→ ASSIGNED TASK:
Without any of the pictures, print every record below exactly.

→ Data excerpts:

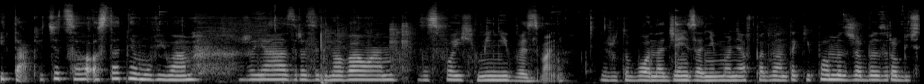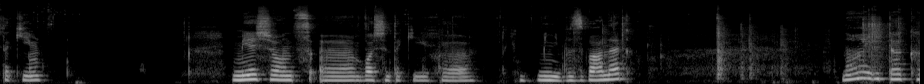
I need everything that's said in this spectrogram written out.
I tak, wiecie co? Ostatnio mówiłam, że ja zrezygnowałam ze swoich mini wyzwań. Że to było na dzień, zanim Monia wpadła na taki pomysł, żeby zrobić taki miesiąc e, właśnie takich, e, takich mini wyzwanek. No i tak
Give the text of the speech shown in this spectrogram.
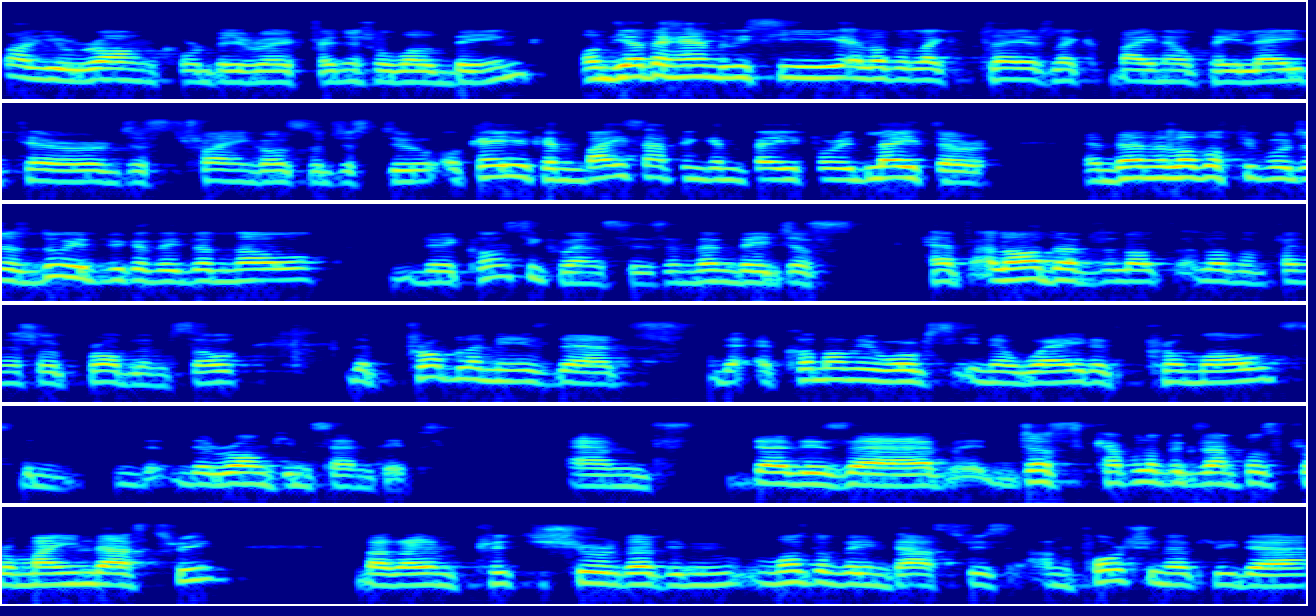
totally wrong for their financial well-being. On the other hand, we see a lot of like players like buy now, pay later, just trying also just to, okay, you can buy something and pay for it later. And then a lot of people just do it because they don't know the consequences. And then they just have a lot of a lot, a lot of financial problems. So the problem is that the economy works in a way that promotes the, the, the wrong incentives. And that is uh, just a couple of examples from my industry but I'm pretty sure that in most of the industries, unfortunately, the,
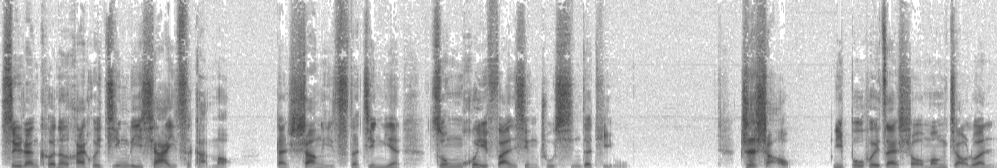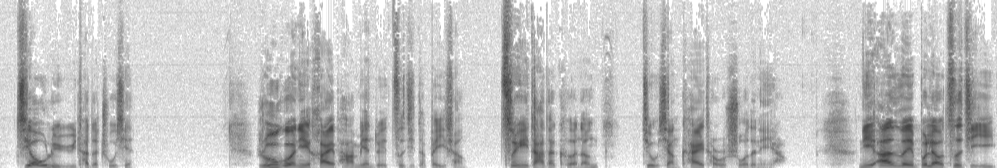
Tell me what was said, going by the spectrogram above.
虽然可能还会经历下一次感冒，但上一次的经验总会反省出新的体悟。至少，你不会再手忙脚乱、焦虑于它的出现。如果你害怕面对自己的悲伤，最大的可能，就像开头说的那样，你安慰不了自己，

→ RESULT:
I need everything that's said in this spectrogram written out.
I tak, wiecie co? Ostatnio mówiłam, że ja zrezygnowałam ze swoich mini wyzwań. Że to było na dzień, zanim Monia wpadła na taki pomysł, żeby zrobić taki miesiąc e, właśnie takich, e, takich mini wyzwanek. No i tak
Give the text of the speech shown in this spectrogram.
totally wrong for their financial well-being. On the other hand, we see a lot of like players like buy now, pay later, just trying also just to, okay, you can buy something and pay for it later. And then a lot of people just do it because they don't know the consequences. And then they just have a lot of a lot, a lot of financial problems. So the problem is that the economy works in a way that promotes the, the, the wrong incentives. And that is uh, just a couple of examples from my industry but I'm pretty sure that in most of the industries, unfortunately, the,
Tell me what was said, going by the spectrogram above.
虽然可能还会经历下一次感冒，但上一次的经验总会反省出新的体悟。至少，你不会再手忙脚乱、焦虑于它的出现。如果你害怕面对自己的悲伤，最大的可能，就像开头说的那样，你安慰不了自己，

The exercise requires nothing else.